_Work required_: Begin with the line below holding "Can you decode" and go on through the line holding "Given this spectrogram, what was said?", duplicating each line exactly and leaving out pictures.

_Recorded data_:
━━━━━━━━━━━━━━━━━━━━
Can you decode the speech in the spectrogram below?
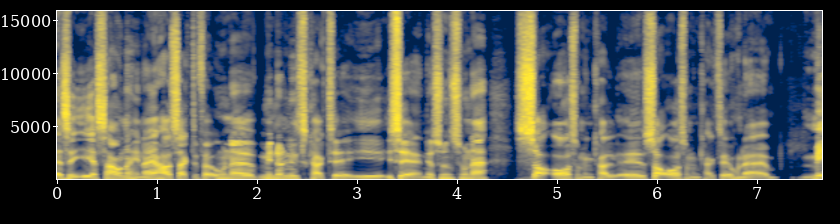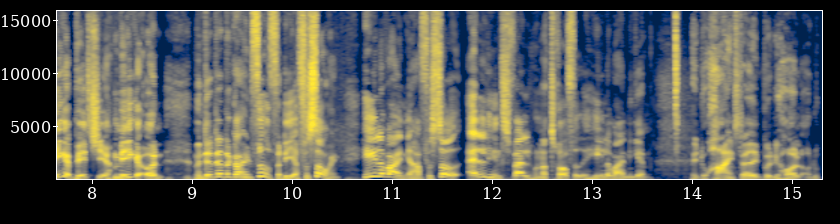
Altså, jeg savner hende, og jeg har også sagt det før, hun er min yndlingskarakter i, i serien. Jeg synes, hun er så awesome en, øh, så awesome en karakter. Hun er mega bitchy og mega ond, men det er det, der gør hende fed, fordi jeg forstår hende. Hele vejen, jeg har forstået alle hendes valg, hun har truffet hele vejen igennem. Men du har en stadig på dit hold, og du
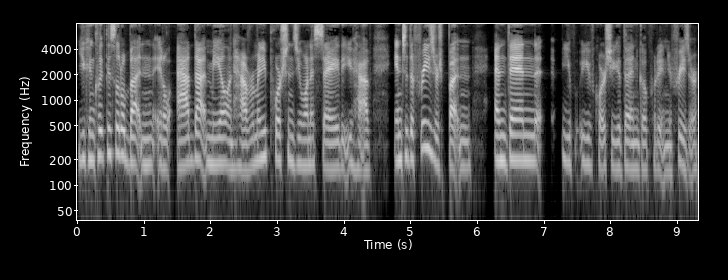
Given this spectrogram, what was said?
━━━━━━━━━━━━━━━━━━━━
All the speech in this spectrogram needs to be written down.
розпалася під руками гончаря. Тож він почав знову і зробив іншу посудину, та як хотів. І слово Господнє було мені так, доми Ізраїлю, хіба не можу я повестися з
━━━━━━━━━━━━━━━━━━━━
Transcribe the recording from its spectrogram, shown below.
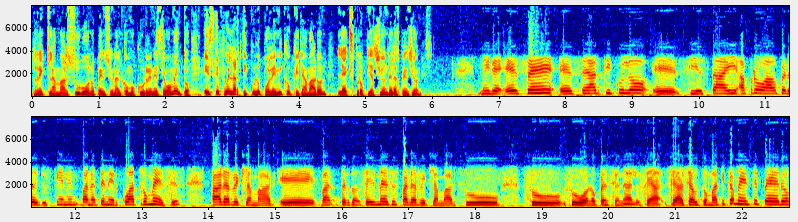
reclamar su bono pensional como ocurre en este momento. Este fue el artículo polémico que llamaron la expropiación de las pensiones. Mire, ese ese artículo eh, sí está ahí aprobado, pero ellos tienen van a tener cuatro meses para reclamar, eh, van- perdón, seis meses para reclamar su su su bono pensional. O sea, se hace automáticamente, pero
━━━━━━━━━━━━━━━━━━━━
_Solution to this task_:
Can you decode the speech in the spectrogram below?
Altså, jeg savner hende, og jeg har også sagt det før, hun er min yndlingskarakter i, i serien. Jeg synes, hun er så awesome en, øh, så awesome en karakter. Hun er mega bitchy og mega ond, men det er det, der gør hende fed, fordi jeg forstår hende. Hele vejen, jeg har forstået alle hendes valg, hun har truffet hele vejen igennem. Men du har en stadig på dit hold, og du
Given this spectrogram, what was said?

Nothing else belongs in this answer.